▶ [What is required]:
The expected result is the full set of records, copied precisely, with images dropped.

Given data Block Start

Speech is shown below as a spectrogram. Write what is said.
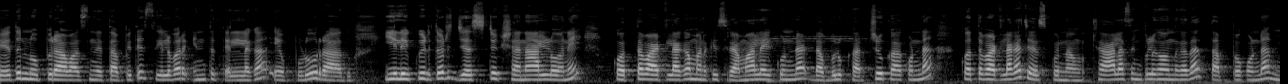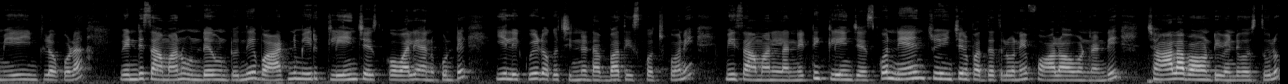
చేతులు నొప్పి రావాల్సిందే తప్పితే సిల్వర్ ఇంత తెల్లగా ఎప్పుడూ రాదు. ఈ లిక్విడ్ తోటి జస్ట్ క్షణాల్లోనే కొత్త వాటిలాగా మనకి శ్రమ లేకుండా డబ్బులు ఖర్చు కాకుండా కొత్త వాటిలాగా చేసుకున్నాము. చాలా సింపుల్గా ఉంది కదా. తప్పకుండా మీ ఇంట్లో కూడా వెండి సామాను ఉండే ఉంటుంది. వాటిని మీరు క్లీన్ చేసుకోవాలి అనుకుంటే ఈ లిక్విడ్ ఒక చిన్న డబ్బా తీసుకొచ్చుకొని మీ సామాన్లన్నింటినీ క్లీన్ చేసుకొని నేను చూపించిన పద్ధతిలోనే ఫాలో అవ్వండి చాలా బాగుంటాయి వెండి వస్తువులు.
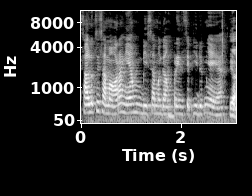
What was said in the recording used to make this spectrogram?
Salut sih sama orang yang bisa megang prinsip hidupnya ya. Ya.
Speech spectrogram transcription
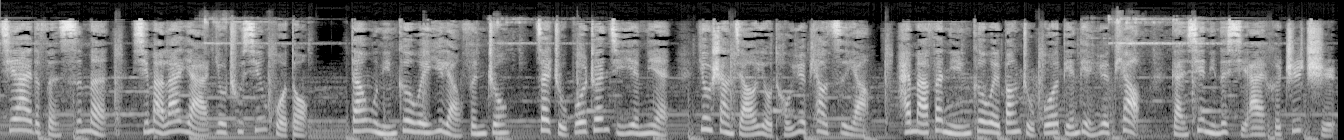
亲爱的粉丝们，喜马拉雅又出新活动，耽误您各位一两分钟，在主播专辑页面右上角有投月票字样，还麻烦您各位帮主播点点月票。感谢您的喜爱和支持。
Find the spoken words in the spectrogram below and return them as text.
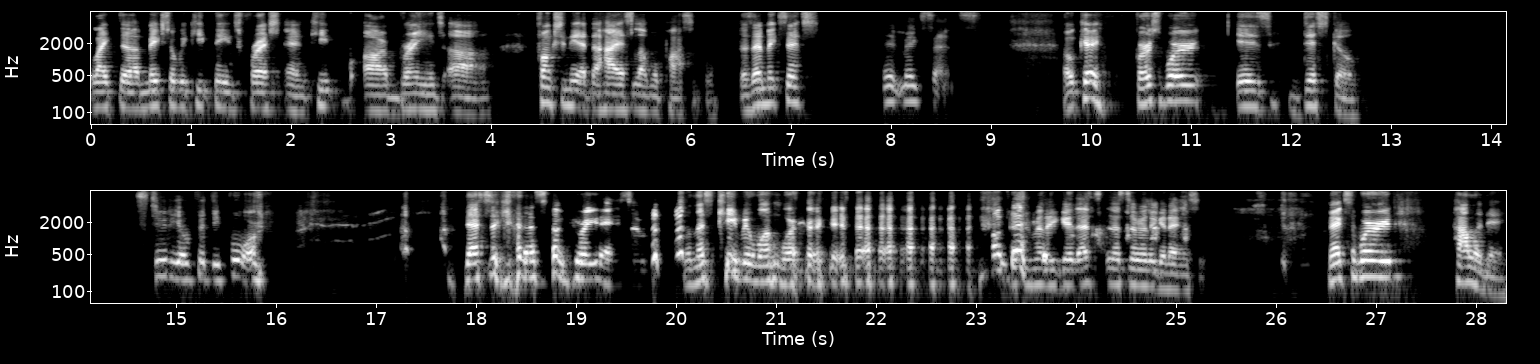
like to make sure we keep things fresh and keep our brains uh, functioning at the highest level possible. Does that make sense? It makes sense. Okay. First word is disco. Studio 54. That's a that's a great answer. But let's keep it one word. okay. That's really good. That's that's a really good answer. Next word, holiday.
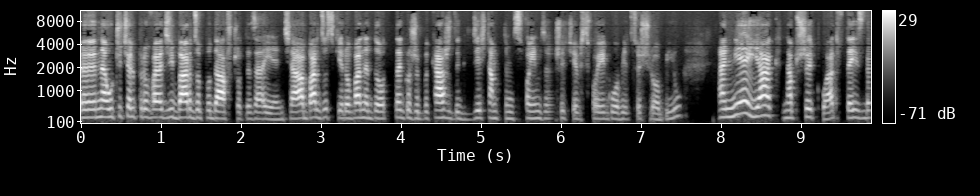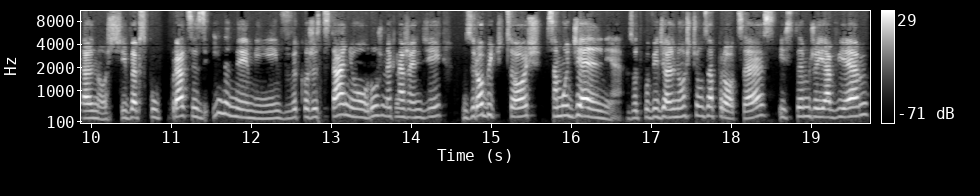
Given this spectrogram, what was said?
e, nauczyciel prowadzi bardzo podawczo te zajęcia, bardzo skierowane do tego, żeby każdy gdzieś tam w tym swoim zeszycie, w swojej głowie coś robił, a nie jak na przykład w tej zdalności, we współpracy z innymi, w wykorzystaniu różnych narzędzi, zrobić coś samodzielnie, z odpowiedzialnością za proces i z tym, że ja wiem,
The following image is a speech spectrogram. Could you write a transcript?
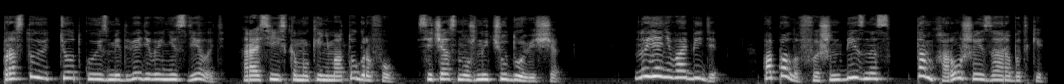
простую тетку из Медведевой не сделать. Российскому кинематографу сейчас нужны чудовища. Но я не в обиде. Попала в fashion-бизнес, там хорошие заработки,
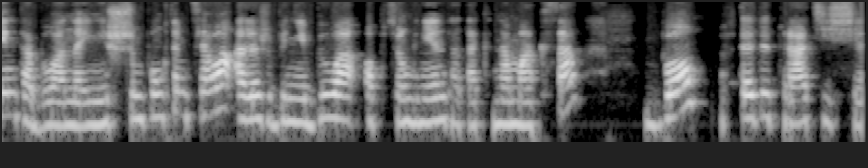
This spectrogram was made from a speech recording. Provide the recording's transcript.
pięta była najniższym punktem ciała, ale żeby nie była obciągnięta tak na maksa, bo wtedy traci się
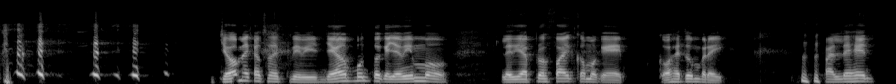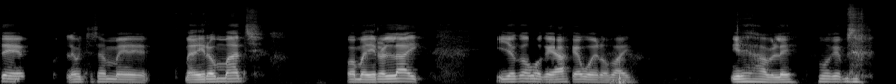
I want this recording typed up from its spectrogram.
Yo me canso de escribir. Llega un punto que yo mismo le di al profile como que cógete un break. Un par de gente, las muchachas me, me dieron match o me dieron like. Y yo como que, ah, qué bueno, bye. Y les hablé. Como que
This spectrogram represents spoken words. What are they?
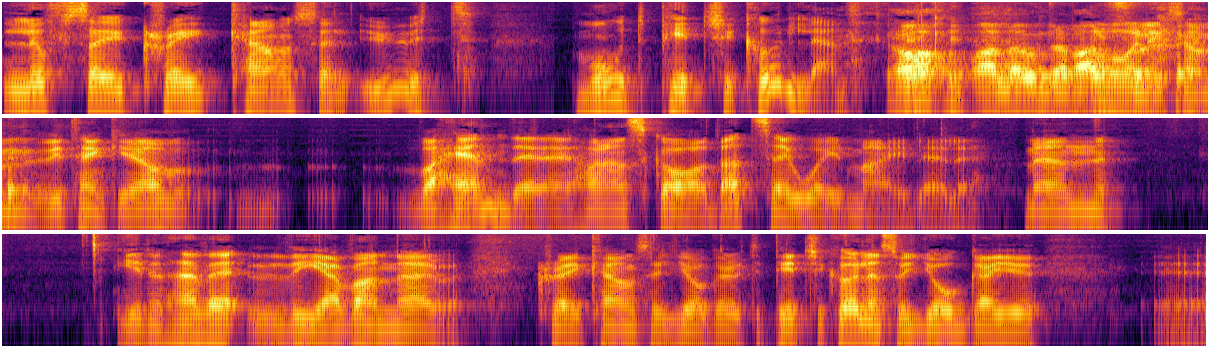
lufsar ju Craig Counsell ut mot pitcherkullen. ja, och alla undrar varför. Och liksom, vi tänker, ja, vad händer? Har han skadat sig, Wade Miley, eller? Men i den här ve- vevan när Craig Counsell joggar ut i pitcherkullen så joggar ju eh,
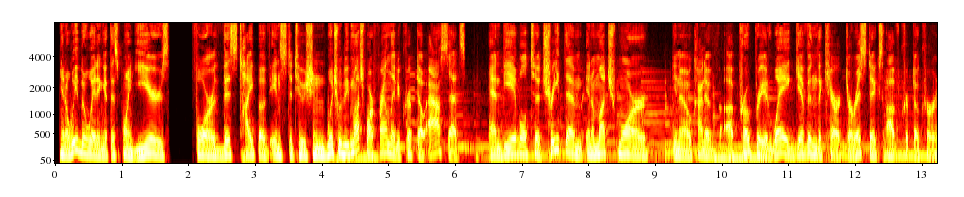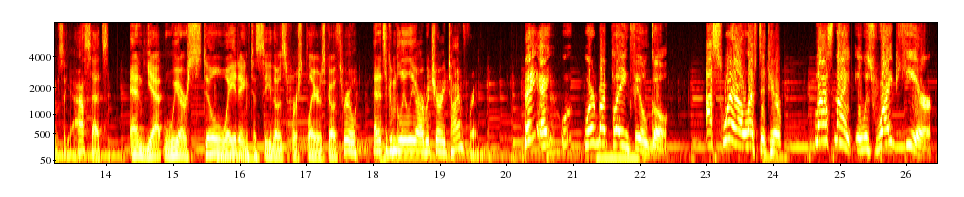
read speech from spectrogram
you know, we've been waiting at this point years for this type of institution, which would be much more friendly to crypto assets and be able to treat them in a much more, you know, kind of appropriate way given the characteristics of cryptocurrency assets. And yet we are still waiting to see those first players go through. And it's a completely arbitrary time frame. Hey, hey, where'd my playing field go? I swear I left it here. Last night, it was right here.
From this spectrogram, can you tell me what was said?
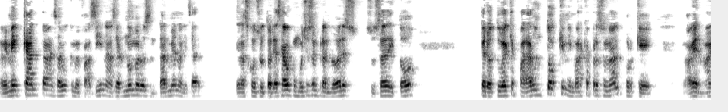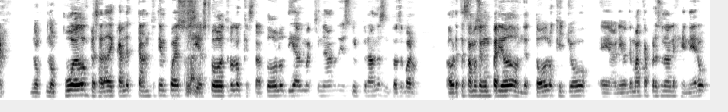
A mí me encanta, es algo que me fascina, hacer números, sentarme a analizar. En las consultorías que hago con muchos emprendedores sucede y todo pero tuve que parar un toque mi marca personal porque, a ver, no, no puedo empezar a dedicarle tanto tiempo a eso si esto otro lo que está todos los días maquinando y estructurándose. Entonces, bueno, ahorita estamos en un periodo donde todo lo que yo eh, a nivel de marca personal le genero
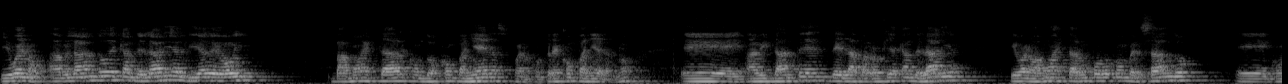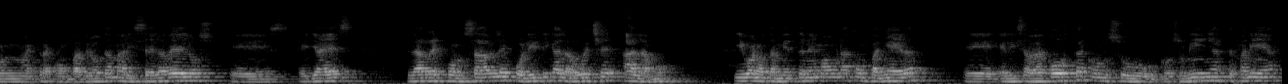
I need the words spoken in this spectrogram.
Y bueno, hablando de Candelaria, el día de hoy vamos a estar con dos compañeras, bueno, con tres compañeras, ¿no? Eh, habitantes de la parroquia Candelaria. Y bueno, vamos a estar un poco conversando eh, con nuestra compatriota Marisela Velos. ella es la responsable política de la UH Álamo. Y bueno, también tenemos una compañera eh, Elizabeth Acosta con su, con su niña Estefanía.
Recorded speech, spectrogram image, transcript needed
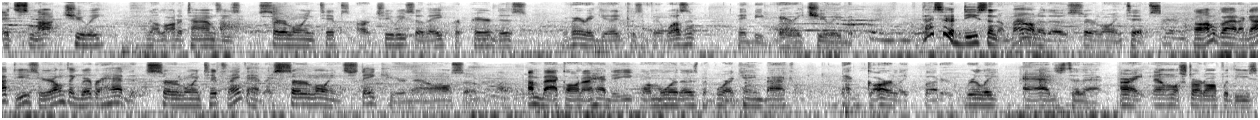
It's not chewy. You know, a lot of times these sirloin tips are chewy, so they prepared this very good because if it wasn't, they'd be very chewy. But that's a decent amount of those sirloin tips. Well, I'm glad I got these here. I don't think we ever had sirloin tips. I think they have a sirloin steak here now also. I'm back on. I had to eat one more of those before I came back. That garlic butter really adds to that. All right, now I'm gonna start off with these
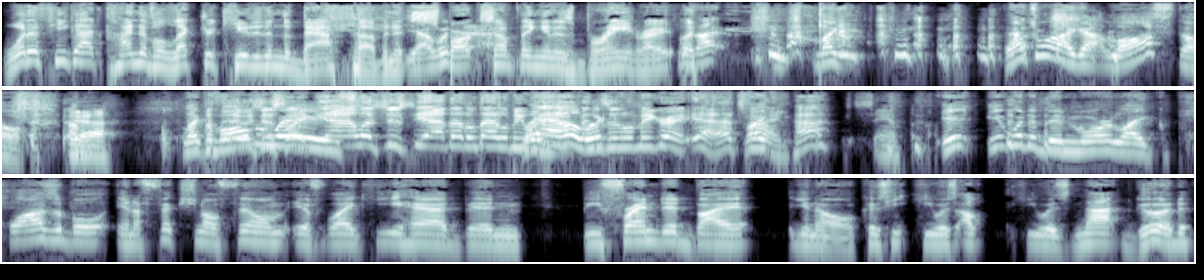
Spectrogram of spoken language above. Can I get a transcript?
what if he got kind of electrocuted in the bathtub and it Yeah, what- sparked something in his brain, right? Like, I, like that's where i got lost though Um, Yeah. Like but of it all was the just ways like, yeah, let's just, yeah, that'll that'll be what Like, hell, happens. It'll be great. Yeah, that's like- fine, huh? Santa. it it would have been more like plausible in a fictional film if like he had been befriended by you know because he he was out he was not good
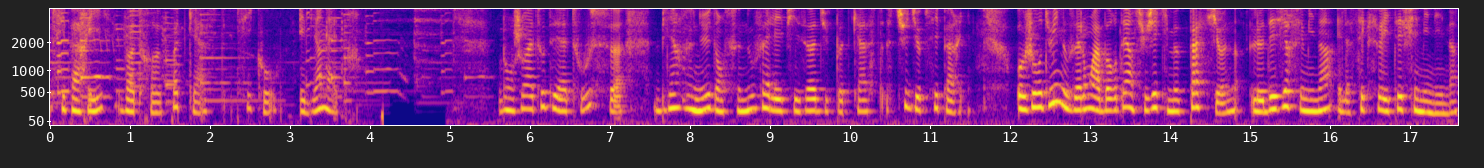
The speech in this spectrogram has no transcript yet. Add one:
Psy Paris, votre podcast psycho et bien-être. Bonjour à toutes et à tous, bienvenue dans ce nouvel épisode du podcast Studio Psy Paris. Aujourd'hui, nous allons aborder un sujet qui me passionne, le désir féminin et la sexualité féminine.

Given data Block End

▶ [Answer to the exercise]:
Speech is shown below as a spectrogram. Write what is said.
చేతులు నొప్పి రావాల్సిందే తప్పితే సిల్వర్ ఇంత తెల్లగా ఎప్పుడూ రాదు. ఈ లిక్విడ్ తోటి జస్ట్ క్షణాల్లోనే కొత్త వాటిలాగా మనకి శ్రమ లేకుండా డబ్బులు ఖర్చు కాకుండా కొత్త వాటిలాగా చేసుకున్నాము. చాలా సింపుల్గా ఉంది కదా. తప్పకుండా మీ ఇంట్లో కూడా వెండి సామాను ఉండే ఉంటుంది. వాటిని మీరు క్లీన్ చేసుకోవాలి అనుకుంటే ఈ లిక్విడ్ ఒక చిన్న డబ్బా తీసుకొచ్చుకొని మీ సామాన్లన్నింటినీ క్లీన్ చేసుకొని నేను చూపించిన పద్ధతిలోనే ఫాలో అవ్వండి చాలా బాగుంటాయి వెండి వస్తువులు.
What was said in the recording used to make this spectrogram?
Salut sih sama orang yang bisa megang prinsip hidupnya ya. Ya.
Speech spectrogram transcription
亲爱的粉丝们，喜马拉雅又出新活动，耽误您各位一两分钟，在主播专辑页面右上角有投月票字样，还麻烦您各位帮主播点点月票。感谢您的喜爱和支持。
Find the spoken words in the spectrogram below and return them as text.
like to make sure we keep things fresh and keep our brains uh, functioning at the highest level possible. Does that make sense? It makes sense. Okay. First word is disco. Studio 54. That's a that's a great answer. But let's keep it one word. okay. That's really good. That's that's a really good answer. Next word, holiday.
Given this spectrogram, what was said?
e, nauczyciel prowadzi bardzo podawczo te zajęcia, bardzo skierowane do tego, żeby każdy gdzieś tam w tym swoim zeszycie, w swojej głowie coś robił, a nie jak na przykład w tej zdalności, we współpracy z innymi, w wykorzystaniu różnych narzędzi, zrobić coś samodzielnie, z odpowiedzialnością za proces i z tym, że ja wiem,
The following image is a speech spectrogram. Could you write a transcript?
простую тетку из Медведевой не сделать. Российскому кинематографу сейчас нужны чудовища. Но я не в обиде. Попала в fashion-бизнес, там хорошие заработки,
This spectrogram was made from a speech recording. Provide the recording's transcript.
pięta była najniższym punktem ciała, ale żeby nie była obciągnięta tak na maksa, bo wtedy traci się
I want this recording typed up from its spectrogram.
Yo me canso de escribir. Llega un punto que yo mismo le di al profile como que cógete un break. Un par de gente, las muchachas me, me dieron match o me dieron like. Y yo como que, ah, qué bueno, bye. Y les hablé. Como que
This spectrogram represents spoken words. What are they?
lufsar ju Craig Counsell ut mot pitcherkullen. ja, och alla undrar varför. Och liksom, vi tänker, ja, vad händer? Har han skadat sig, Wade Miley, eller? Men i den här ve- vevan när Craig Counsell joggar ut i pitcherkullen så joggar ju eh,
read speech from spectrogram
you know, we've been waiting at this point years for this type of institution, which would be much more friendly to crypto assets and be able to treat them in a much more, you know, kind of appropriate way given the characteristics of cryptocurrency assets. And yet we are still waiting to see those first players go through. And it's a completely arbitrary time frame. Hey, hey, where'd my playing field go? I swear I left it here. Last night, it was right here.
From this spectrogram, can you tell me what was said?
A mí me encanta, es algo que me fascina, hacer números, sentarme a analizar. En las consultorías que hago con muchos emprendedores sucede y todo pero tuve que parar un toque mi marca personal porque, a ver, no, no puedo empezar a dedicarle tanto tiempo a eso si esto otro lo que está todos los días maquinando y estructurándose. Entonces, bueno, ahorita estamos en un periodo donde todo lo que yo eh, a nivel de marca personal le genero
I need the words spoken in this spectrogram.
Y bueno, hablando de Candelaria, el día de hoy vamos a estar con dos compañeras, bueno, con tres compañeras, ¿no? Eh, habitantes de la parroquia Candelaria. Y bueno, vamos a estar un poco conversando eh, con nuestra compatriota Marisela Velos. ella es la responsable política de la UH Álamo. Y bueno, también tenemos una compañera eh, Elizabeth Acosta con su, con su niña Estefanía.
Recorded speech, spectrogram image, transcript needed
It's not chewy. You know, a lot of times these sirloin tips are chewy, so they prepared this very good because if it wasn't, they'd be very chewy. But that's a decent amount of those sirloin tips. Well, I'm glad I got these here. I don't think we ever had sirloin tips. I think they have a sirloin steak here now also. I'm back on. I had to eat one more of those before I came back. That garlic butter really adds to that. All right, now I'm gonna start off with these
Spectrogram of spoken language above. Can I get a transcript?
what if he got kind of electrocuted in the bathtub and it Yeah, what- sparked something in his brain, right? Like, I, like that's where i got lost though Um, Yeah. Like but of it all was the just ways like, yeah, let's just, yeah, that'll that'll be what Like, hell, happens. It'll be great. Yeah, that's like- fine, huh? Santa. it it would have been more like plausible in a fictional film if like he had been befriended by you know because he he was out he was not good
The speech in this spectrogram has no transcript yet. Add one:
Psy Paris, votre podcast psycho et bien-être. Bonjour à toutes et à tous, bienvenue dans ce nouvel épisode du podcast Studio Psy Paris. Aujourd'hui, nous allons aborder un sujet qui me passionne, le désir féminin et la sexualité féminine.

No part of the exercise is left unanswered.